Brookings-Harbor High School senior Jr Helme loved putting a smile on 27 youths’ faces this summer while teaching them about football. BHHS senior McAlla Murdoch enjoyed helping a client become more healthy and work toward her goal weight.
McAlla Murdock explains how she helped another by serving as a personal trainer as part of her senior project this year. The Pilot/Lorna Rodriguez
Both were fulfilling requirements for their senior projects. Helme ran a football camp for boys in grades kindergarten through eight, and Murdoch worked as a personal trainer.
Murdoch and Helme are two BHHS students who recently presented their projects. A total of 15 students presented.
What BHHS calls “Senior Project” is known as “personalized learning” by the state of Oregon. To graduate, all high school students must complete an education plan and profile, serve in a career-related learning experience and complete an extended application along with the other general requirements.
“The idea of that is personalizing the diploma,” BHHS Academic Dean Kathleen Dingle said. “For the student to take the project, make connections … and see how it is related to the real world.”

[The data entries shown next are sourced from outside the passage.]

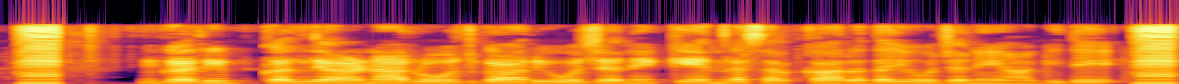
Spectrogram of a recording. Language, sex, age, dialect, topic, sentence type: Kannada, female, 31-35, Mysore Kannada, banking, statement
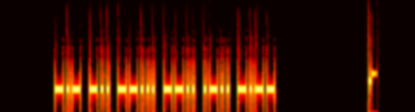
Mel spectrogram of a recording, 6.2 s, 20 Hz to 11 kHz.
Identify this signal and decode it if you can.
Morse code, heard as a keyed tone, about 28 wpm, 700 Hz. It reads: KD7ZLY
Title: USA Call Signs 28wpm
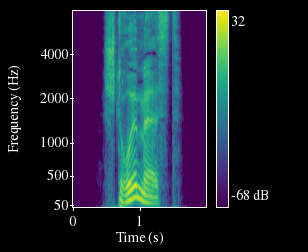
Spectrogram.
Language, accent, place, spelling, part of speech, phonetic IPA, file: German, Germany, Berlin, strömest, verb, [ˈʃtʁøːməst], De-strömest.ogg
- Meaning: second-person singular subjunctive I of strömen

Murdoch chose to be a personal trainer because “my mom instilled the value that my body is a temple and should be taken care of,” she said. “She’s always been into the healthy eating and exercise. It’s a part of our family. Then I took those two classes (Strength and Conditioning and Training and Well Being) and I fell in love with the way Mrs. (Cindy) Appanaitis taught, and I could see myself doing that.”
To create a plan for her client, Murdoch drew from tips she learned in BHHS physical education classes, completed a yoga camp, read books such as “Dr. A’s Habits of Health” and gleaned material from magazines and websites.
Murdoch said the assignment opened other career doors such as sports science, physical education and nutrition.
At BHHS, students compile a portfolio that is filled with essays, recommendation letters, resumes and cover letters; complete a project and then present it to fulfill the state requirements.
Helme decided to run a football camp because “I love football so much, and in my future I want to coach kids when I get older,” he said.
To develop the camp, he worked with his mentor and former BHHS head football coach Joe Morin. Together they thought of warm-ups, drills, footwork, passing and cool-downs that would be appropriate for the boys.
The camp provided a valuable lesson – it gave him an understanding of how to coach youth, he said.
Past project topics have included fundraisers, summer camp programs, music composition and/or performance, robotics and theatre.
They can be “an extension of an advanced class’ assignment/project beyond the classroom,” according to a handout on the assignment. “Such as taking an art project and extending that into an art walk exhibit where the contacts and set up were done by the student; using knowledge and skills learned in a law class and extending it out to compete as either the district or defense attorney in a county/ regional trial competition; working through the attempt of publishing a short story or poems that was done as part of a creative writing or English class.”
Students are required to spend 30 hours on the project. In addition to choosing a career-related topic, students submit a proposal and choose a mentor who has some knowledge or expertise within the realm of the project.
Once the entire process is complete, students write a reflective essay about the experience.
The next and final round of presentations will be Jan. 15.